These are very common 50-80% of us all will at sometime be bothered by them. Most are bothered by bleeding, swelling and prolapse outside of the anus, pain from mild to severe, itching and burning discomfort.
There are no natural therapies to make hemorrhoids reliably disappear, that we are aware of. They can only make them feel better or bleed less while you are taking them. They can bother you lots less if you become less constipated or after giving birth. Some do disappear when you do this and no matter what you should ensure that your lifestyle is modified to prevent constipation in the long term. That is to be addressed in our next installment.
External hemorrhoids are the result of intermittent internal hemorrhoidal swelling, and generally do not occur in isolation. When they do we can remove them separately. These leave open wounds generally after surgery and recur frequently immediately or distantly after surgery. They can be painful and bleed after surgery.
These are made worse with things like constipation, straining, and pregnancy. This is very difficult to treat effectively. We try to treat the entire anus as necessary, sometimes requiring surgery. This is the most effective, both in the short and long term.
Internal or Mixed:
Grade I (primary) – These slide below the dentate line with strain but retract with relaxation; patients are typically treated with dietary changes, including increased fiber intake; if hemorrhoids persist, rubber band ligation may be offered. These can be associated with leaving pain and discomfort which in a minority of situations, require surgical therapy.
Grade II – These prolapse past the anal verge but reduce spontaneously; patients are typically treated with rubber band ligation and rarely require surgery.
Grade III – These prolapse past the anal verge and must be reduced with a finger (washed thoroughly afterwards to prevent COVID-19 infection). Depending on the size of the hemorrhoids and the symptoms noted, patients may be treated with rubber band ligation, or surgery

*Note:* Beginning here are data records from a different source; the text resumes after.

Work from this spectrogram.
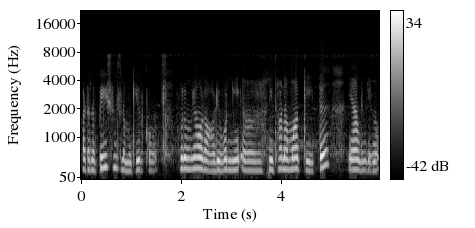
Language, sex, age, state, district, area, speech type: Tamil, female, 18-30, Tamil Nadu, Karur, rural, spontaneous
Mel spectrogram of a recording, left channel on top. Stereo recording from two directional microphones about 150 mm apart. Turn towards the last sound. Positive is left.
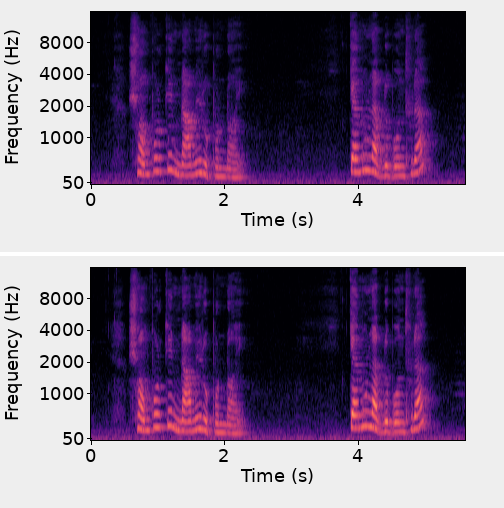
turn(degrees=-20)  # may be behind; listen again after turning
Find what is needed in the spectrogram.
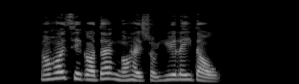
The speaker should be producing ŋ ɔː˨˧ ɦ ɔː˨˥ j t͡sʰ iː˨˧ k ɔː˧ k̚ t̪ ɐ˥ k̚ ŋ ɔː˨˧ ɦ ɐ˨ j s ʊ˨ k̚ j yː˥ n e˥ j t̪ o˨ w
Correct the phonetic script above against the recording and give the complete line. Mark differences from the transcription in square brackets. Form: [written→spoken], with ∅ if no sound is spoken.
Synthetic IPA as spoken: ŋ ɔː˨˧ ɦ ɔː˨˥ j t͡sʰ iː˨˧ k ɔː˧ k̚ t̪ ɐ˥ k̚ ŋ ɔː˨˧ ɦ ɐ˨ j s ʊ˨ k̚ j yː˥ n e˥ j t̪ o˨ w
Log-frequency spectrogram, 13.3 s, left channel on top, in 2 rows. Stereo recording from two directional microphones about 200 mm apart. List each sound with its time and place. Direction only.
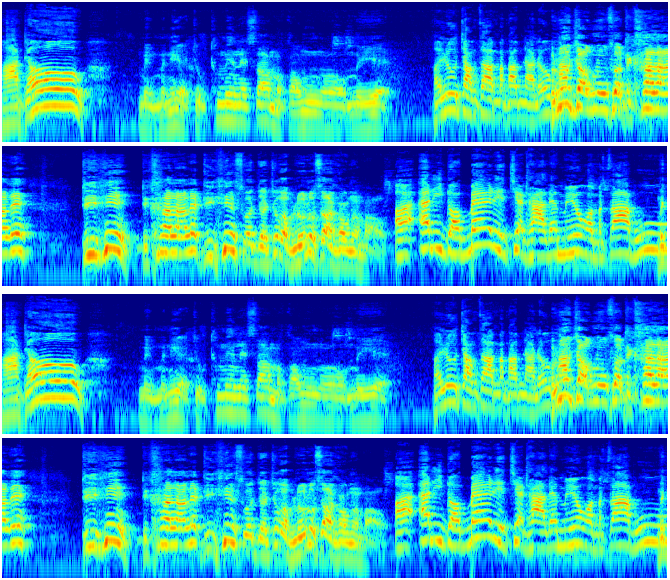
0.0 s speech: centre (ahead or behind)
1.4 s a man's voice: 20° left (ahead or behind)
4.3 s speech: centre (ahead or behind)
5.6 s a man's voice: 20° left (ahead or behind)
10.6 s speech: centre (ahead or behind)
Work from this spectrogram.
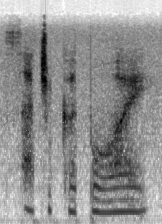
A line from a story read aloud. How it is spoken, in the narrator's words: her voice whispers from the shadows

Grade IV – These prolapse past the anal rim and are both internal as well as external, with inability to push it back in. Surgical treatment, removal (hemorrhoidectomy) is indicated, banding is almost always not successful, and not tried.
Two main effective options are available:
Traditional ‘cutting out’ hemorrhoidectomy:
Is this technique and the surgeon will strip the entire vascular complex of blood vessels off the muscle with a scalpel or other similar cutting device we then suture legate the upper blood supply, higher up where the rectum meets anus. The surgeon then leaves this to heal by itself or sutures the cut edges together.
Non-cutting out surgical options:
THD uses ultrasound to locate the terminating branches of the hemorrhoidal arteries. Once the artery is located the surgeon uses an absorbable suture to ligate or “tie-off” the arterial blood flow. The venous “out flow” remains to “shrink” the cushion. This is done usually without removal of tissue. If necessary the surgeon will perform a hemorrhoidopexy to repair the prolapse. Again, this is done with suture and no excision of tissue. This repair restores and “lifts” the tissue back to its anatomical position.
Generally all surgery on the anus tends to leave one with varying degrees of pain, burning discomfort, inability to pass stool due to stenosis or tightness, very rare incontinence, fistula(a tunnel between the inside and the outside) or abscess. The more invasive the operation the more frequent the side effects.
The initial assessment for hemorrhoids involves a look inside with a flexible camera and perhaps an attempt at treatment with the application of a rubber band and cold therapy.
Most patients with hemorrhoids can be treated without surgery, to varying degrees of success and conversely recurrence rates. Almost all advanced disease requires either multiple procedures to keep hemorrhoidal symptoms at bay. Surgery is generally required to rid the sufferer with a reasonable chance of permanence of cure.
About the author:
Dr. Ash Maharaj, BSc MB BCh FACS
Fellow of the American College of Surgeons
Member of American College of Colorectal Surgeons
Outpatient Gastrointestinal Medicine and Natural Tissue Hernia Repairs
Clinical Lead Minimally Invasive Hemorrhoid Therapies ProctoCAN
Dr. Maharaj obtained an undergraduate degree in Biology/Physiology from the University of Western Ontario, and subsequently completed a medical degree at the Royal College of Surgeons in Ireland. A residency followed in General Surgery associated with Yale University in Connecticut, USA, which included a surgical research fellowship in the Department of Pediatric Surgery.
After completing 7 years of training in General Surgery, he worked as an acute care/minimal invasive surgeon at Ross Memorial Hospital in Lindsay, Ontario Canada.
Clinical interests since then have been in upper and lower G.I. endoscopy as well as outpatient hernia surgery and anorectal surgery here in Toronto these last, 20 years.